Anyone who’s watched the Patriots’ offense through the first six practices of training camp this summer, the last two in full pads, knows the unit hasn’t been good enough.
There have been good plays here and there. Flashes of playmaking from individuals. But on the collective whole it’s been less than impressive.
Near the end of practice on Saturday, one of the bad plays from the unit was a Kyle Dugger interception of Mac Jones that left the second-year quarterback clearly showing his frustration.
Tuesday, after yet another sub-par workout from the offense that’s trying to develop under a new-look coaching staff led by Matt Patricia and Joe Judge, Jones explained his frustrations early in camp action.
“I care a lot about football and we all do. It’s very competitive and when we lose ‘the day,’ to me that’s like a shot in the heart, you know, it’s like we lost the game,” Jones explained. “So, there’s a lot more than that because it’s practice you want to learn but at the end of the day we’re out here competing and the goal is, to have more good plays than the other team and in that case, that’s the defense right now. I feel like we can compete even more and even better but a lot of it is just execution and Xs and Os and figuring out how to communicate with each other. So, better days ahead but you know we’re in the start of this thing and we got to get it going but we just have to take it day-by-day.”

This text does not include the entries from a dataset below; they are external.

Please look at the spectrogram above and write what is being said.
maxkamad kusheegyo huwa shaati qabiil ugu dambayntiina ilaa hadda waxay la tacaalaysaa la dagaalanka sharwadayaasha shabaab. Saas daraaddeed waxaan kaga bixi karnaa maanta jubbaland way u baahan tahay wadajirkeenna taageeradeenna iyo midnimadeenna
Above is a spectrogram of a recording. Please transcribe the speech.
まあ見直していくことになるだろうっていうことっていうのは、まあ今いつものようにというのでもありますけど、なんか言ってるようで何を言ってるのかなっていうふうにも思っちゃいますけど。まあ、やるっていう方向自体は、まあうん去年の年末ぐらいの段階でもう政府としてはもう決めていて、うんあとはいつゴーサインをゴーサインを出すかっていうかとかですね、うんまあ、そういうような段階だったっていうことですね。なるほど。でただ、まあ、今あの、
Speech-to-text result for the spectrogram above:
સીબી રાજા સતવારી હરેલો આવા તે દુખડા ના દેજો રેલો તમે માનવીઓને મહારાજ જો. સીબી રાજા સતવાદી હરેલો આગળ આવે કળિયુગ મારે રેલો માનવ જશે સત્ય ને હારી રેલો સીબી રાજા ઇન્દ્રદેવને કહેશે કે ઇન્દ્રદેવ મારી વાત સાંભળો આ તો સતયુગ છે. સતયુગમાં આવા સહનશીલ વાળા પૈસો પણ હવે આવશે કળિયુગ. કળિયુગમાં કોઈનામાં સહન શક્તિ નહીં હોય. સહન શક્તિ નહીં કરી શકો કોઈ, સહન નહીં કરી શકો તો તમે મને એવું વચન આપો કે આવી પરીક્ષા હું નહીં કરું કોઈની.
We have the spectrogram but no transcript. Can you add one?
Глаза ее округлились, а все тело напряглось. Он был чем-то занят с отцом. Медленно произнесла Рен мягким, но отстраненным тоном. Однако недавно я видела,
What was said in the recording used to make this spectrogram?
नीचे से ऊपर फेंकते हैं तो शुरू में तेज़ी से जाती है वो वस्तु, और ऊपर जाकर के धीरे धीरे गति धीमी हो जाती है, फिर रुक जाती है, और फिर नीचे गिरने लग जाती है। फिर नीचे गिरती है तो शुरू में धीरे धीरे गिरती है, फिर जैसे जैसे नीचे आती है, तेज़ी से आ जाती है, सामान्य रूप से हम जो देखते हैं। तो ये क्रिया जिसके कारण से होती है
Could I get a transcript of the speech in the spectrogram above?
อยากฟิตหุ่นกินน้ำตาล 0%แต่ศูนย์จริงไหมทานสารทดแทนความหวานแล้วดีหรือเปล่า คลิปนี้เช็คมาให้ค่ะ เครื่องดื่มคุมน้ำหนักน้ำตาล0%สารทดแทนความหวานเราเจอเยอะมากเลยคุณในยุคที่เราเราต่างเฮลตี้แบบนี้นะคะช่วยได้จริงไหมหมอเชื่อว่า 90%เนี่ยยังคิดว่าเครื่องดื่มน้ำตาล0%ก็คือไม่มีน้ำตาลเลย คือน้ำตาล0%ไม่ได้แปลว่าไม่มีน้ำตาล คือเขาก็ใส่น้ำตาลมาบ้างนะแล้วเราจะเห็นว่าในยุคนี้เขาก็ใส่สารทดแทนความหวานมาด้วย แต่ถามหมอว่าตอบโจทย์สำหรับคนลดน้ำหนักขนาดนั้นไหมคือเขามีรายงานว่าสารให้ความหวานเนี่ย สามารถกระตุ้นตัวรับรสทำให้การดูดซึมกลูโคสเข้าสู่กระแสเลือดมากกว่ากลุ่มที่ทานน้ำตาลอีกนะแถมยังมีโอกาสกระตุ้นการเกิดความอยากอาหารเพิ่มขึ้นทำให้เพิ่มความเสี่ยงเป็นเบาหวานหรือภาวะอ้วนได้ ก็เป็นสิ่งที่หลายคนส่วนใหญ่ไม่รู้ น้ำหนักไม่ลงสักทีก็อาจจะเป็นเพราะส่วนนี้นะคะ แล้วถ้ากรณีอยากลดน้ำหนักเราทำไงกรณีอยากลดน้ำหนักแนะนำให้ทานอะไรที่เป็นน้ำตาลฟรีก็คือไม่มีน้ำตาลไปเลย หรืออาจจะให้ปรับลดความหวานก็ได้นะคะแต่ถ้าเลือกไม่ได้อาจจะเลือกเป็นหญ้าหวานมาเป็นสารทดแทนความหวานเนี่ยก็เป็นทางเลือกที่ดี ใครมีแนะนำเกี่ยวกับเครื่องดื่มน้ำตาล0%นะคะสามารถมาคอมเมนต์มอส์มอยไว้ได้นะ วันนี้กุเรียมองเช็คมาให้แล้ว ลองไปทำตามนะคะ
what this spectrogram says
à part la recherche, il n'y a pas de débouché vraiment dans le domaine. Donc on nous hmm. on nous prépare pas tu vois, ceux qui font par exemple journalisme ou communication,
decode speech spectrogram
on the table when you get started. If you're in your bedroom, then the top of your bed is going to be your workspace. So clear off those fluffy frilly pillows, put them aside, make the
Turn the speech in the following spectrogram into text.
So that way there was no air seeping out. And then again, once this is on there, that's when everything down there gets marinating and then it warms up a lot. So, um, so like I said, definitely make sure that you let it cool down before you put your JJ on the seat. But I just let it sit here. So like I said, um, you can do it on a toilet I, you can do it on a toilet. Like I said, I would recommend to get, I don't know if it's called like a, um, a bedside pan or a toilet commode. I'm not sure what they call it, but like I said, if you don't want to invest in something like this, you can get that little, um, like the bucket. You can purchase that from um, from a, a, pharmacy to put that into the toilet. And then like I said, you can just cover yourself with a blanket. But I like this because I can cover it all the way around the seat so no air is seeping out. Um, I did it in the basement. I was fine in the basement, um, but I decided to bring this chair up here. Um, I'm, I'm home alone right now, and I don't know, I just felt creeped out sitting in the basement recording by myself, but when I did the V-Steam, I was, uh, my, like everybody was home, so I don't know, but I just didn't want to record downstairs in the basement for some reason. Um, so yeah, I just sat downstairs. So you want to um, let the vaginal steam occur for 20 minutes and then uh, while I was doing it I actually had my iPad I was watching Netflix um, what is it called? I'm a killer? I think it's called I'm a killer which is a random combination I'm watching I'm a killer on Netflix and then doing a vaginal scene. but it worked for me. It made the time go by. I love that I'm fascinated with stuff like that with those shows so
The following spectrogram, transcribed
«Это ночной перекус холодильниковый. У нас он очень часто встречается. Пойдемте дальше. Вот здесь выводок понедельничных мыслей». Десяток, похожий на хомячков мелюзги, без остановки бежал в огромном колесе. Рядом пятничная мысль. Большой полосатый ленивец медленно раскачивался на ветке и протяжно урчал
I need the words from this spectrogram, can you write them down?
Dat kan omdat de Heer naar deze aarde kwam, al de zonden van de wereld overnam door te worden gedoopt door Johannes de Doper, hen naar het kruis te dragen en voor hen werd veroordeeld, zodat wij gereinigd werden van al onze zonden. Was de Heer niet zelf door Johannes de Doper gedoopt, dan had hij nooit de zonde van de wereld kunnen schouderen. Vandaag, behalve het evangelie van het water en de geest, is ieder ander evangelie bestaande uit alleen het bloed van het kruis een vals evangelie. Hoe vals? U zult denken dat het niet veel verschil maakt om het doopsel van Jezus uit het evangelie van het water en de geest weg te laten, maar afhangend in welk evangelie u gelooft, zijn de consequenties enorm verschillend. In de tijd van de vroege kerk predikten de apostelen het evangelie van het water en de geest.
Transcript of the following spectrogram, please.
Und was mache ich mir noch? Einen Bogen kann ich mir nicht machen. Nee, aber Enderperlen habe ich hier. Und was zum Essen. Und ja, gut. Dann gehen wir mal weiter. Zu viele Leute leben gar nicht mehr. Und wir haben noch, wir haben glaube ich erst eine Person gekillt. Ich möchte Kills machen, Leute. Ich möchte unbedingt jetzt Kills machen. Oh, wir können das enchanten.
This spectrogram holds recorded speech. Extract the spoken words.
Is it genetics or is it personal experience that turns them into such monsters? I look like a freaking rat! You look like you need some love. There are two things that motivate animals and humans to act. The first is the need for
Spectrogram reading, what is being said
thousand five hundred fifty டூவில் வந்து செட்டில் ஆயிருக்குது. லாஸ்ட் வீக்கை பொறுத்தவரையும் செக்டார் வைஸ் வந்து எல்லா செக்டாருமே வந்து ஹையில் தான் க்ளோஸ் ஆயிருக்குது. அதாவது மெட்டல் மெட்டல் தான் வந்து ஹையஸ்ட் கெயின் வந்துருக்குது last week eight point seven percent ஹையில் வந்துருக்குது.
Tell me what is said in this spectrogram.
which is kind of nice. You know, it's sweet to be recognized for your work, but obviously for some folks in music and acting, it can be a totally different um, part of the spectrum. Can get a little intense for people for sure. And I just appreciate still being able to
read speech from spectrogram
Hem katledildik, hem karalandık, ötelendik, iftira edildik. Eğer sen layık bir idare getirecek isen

One notable aspect of the offensive struggles is Jones not being able to find open targets in his initial reads, then pulling the ball down to either scramble to buy time or even tuck it and run. Neither is likely to be the strength of Jones’ game or the Patriots’ offense in actual NFL game action.
“I think we have a lot of room to grow here. The goal for me is to not run the ball and throw it so, I think our offensive line is doing a good job, and we just have to get on the same page,” Jones said.
Clearly it’s not all on Jones. Or the coaches. Or the pass catchers. Or the linemen. It’s been collective struggles to open camp, the group trying to figure things out on the fly after years of New England having pretty distinct continuity under longtime proven offensive coordinator Josh McDaniels, now the head coach in Las Vegas.
And obviously six practices into training camp is not a time to panic.
“I was fortunate to play in a lot of games last year and not every game’s going to be perfect, and that’s what I learned and not every practice is going to be perfect,” Jones said. “But I just stick to my routine and I know what I’m supposed to do, I know what I’m looking for and sometimes I try different things in practice that I wouldn’t try in the game and that’s the whole point of practice. So just getting my feet wet in the new offense and trying different things and getting on the same page as the coaches is always good, just to see it on film and then teach from it.”
More importantly, to learn from it and improve from it. Because right now, Jones knows what he and the offense are doing on the early training camp practice field simply isn’t good enough.